=== Records shown ===

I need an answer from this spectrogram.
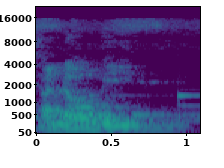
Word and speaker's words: Adobe: all already a dog breeder but the right pronunciation is Adobe Oh Dobie so it's better it's treasure would do okay help Thomas express apology Adobe Adobe Reader Adobe Reader next one is Disney Disney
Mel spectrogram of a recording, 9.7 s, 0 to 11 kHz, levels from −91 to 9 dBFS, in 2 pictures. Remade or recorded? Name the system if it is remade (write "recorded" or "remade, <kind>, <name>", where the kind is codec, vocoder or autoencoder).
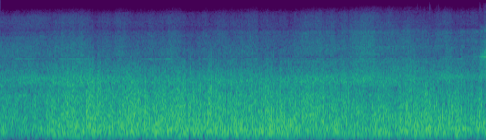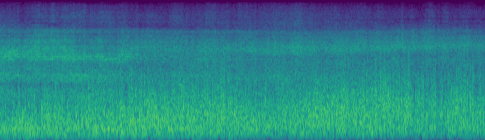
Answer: recorded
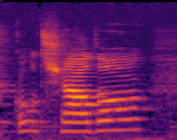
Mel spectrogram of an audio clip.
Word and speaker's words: Colchado: are more than welcome to call me professor colchado i also respond to professor c both of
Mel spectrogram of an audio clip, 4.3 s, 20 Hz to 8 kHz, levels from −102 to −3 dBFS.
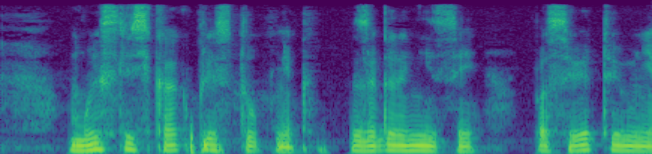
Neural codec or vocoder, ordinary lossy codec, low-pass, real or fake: none; MP3, 64 kbps; 7.2 kHz; real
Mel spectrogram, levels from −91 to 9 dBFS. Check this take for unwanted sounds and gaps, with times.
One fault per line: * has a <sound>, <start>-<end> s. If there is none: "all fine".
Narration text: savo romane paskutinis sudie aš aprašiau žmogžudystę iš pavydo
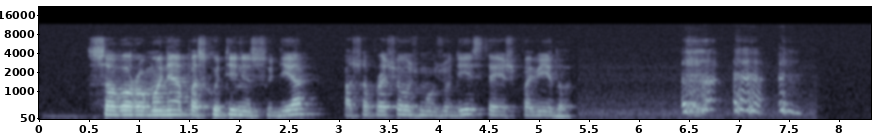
* has a laugh, 6.4-7.6 s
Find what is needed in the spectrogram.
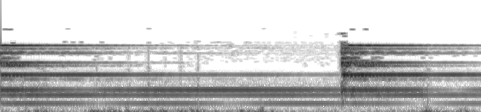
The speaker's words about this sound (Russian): Есть колокол яркий, с таким светлым, летящим, радостным тембром.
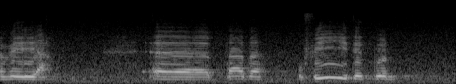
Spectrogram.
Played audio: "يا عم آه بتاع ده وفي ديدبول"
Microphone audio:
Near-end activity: none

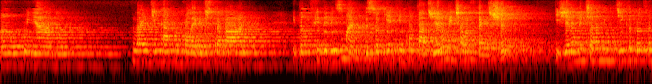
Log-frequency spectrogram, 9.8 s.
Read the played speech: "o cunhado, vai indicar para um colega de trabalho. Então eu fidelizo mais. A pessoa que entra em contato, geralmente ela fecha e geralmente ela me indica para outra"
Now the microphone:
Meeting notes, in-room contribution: none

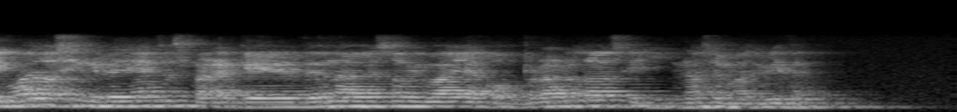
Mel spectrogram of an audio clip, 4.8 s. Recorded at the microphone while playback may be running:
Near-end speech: none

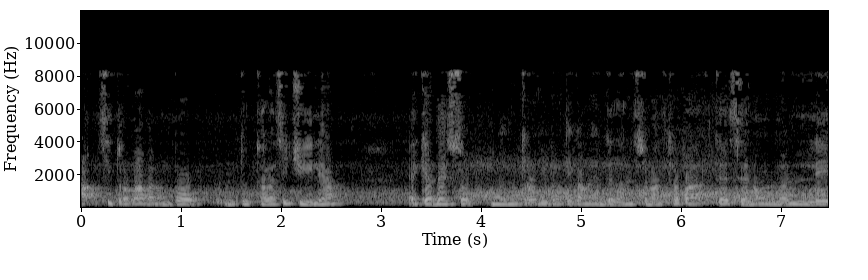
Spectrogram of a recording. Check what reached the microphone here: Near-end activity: none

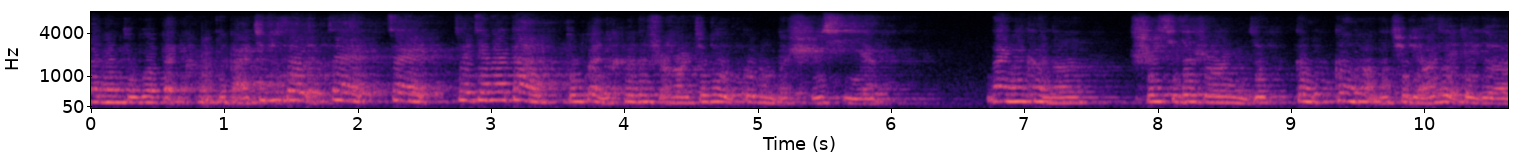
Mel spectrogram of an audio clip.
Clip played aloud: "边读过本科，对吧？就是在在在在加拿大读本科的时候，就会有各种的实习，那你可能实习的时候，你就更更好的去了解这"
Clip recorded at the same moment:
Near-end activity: none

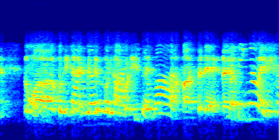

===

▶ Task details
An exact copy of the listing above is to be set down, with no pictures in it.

▶ Response to the exercise
I need an answer from this spectrogram.
Word and speaker's words: Adobe: all already a dog breeder but the right pronunciation is Adobe Oh Dobie so it's better it's treasure would do okay help Thomas express apology Adobe Adobe Reader Adobe Reader next one is Disney Disney
Mel spectrogram of a recording, 9.7 s, 0 to 11 kHz, levels from −91 to 9 dBFS, in 2 pictures. Remade or recorded? Name the system if it is remade (write "recorded" or "remade, <kind>, <name>", where the kind is codec, vocoder or autoencoder).
Answer: recorded
Mel spectrogram of an audio clip.
Word and speaker's words: Colchado: are more than welcome to call me professor colchado i also respond to professor c both of
Mel spectrogram of an audio clip, 4.3 s, 20 Hz to 8 kHz, levels from −102 to −3 dBFS.
Neural codec or vocoder, ordinary lossy codec, low-pass, real or fake: none; MP3, 64 kbps; 7.2 kHz; real
Mel spectrogram, levels from −91 to 9 dBFS. Check this take for unwanted sounds and gaps, with times.
One fault per line: * has a <sound>, <start>-<end> s. If there is none: "all fine".
Narration text: savo romane paskutinis sudie aš aprašiau žmogžudystę iš pavydo
* has a laugh, 6.4-7.6 s
Find what is needed in the spectrogram.
The speaker's words about this sound (Russian): Есть колокол яркий, с таким светлым, летящим, радостным тембром.
Spectrogram.
Played audio: "يا عم آه بتاع ده وفي ديدبول"
Microphone audio:
Near-end activity: none

Log-frequency spectrogram, 9.8 s.
Read the played speech: "o cunhado, vai indicar para um colega de trabalho. Então eu fidelizo mais. A pessoa que entra em contato, geralmente ela fecha e geralmente ela me indica para outra"
Now the microphone:
Meeting notes, in-room contribution: none

Mel spectrogram of an audio clip, 4.8 s. Recorded at the microphone while playback may be running:
Near-end speech: none

Spectrogram of a recording. Check what reached the microphone here: Near-end activity: none

Mel spectrogram of an audio clip.
Clip played aloud: "边读过本科，对吧？就是在在在在加拿大读本科的时候，就会有各种的实习，那你可能实习的时候，你就更更好的去了解这"
Clip recorded at the same moment:
Near-end activity: none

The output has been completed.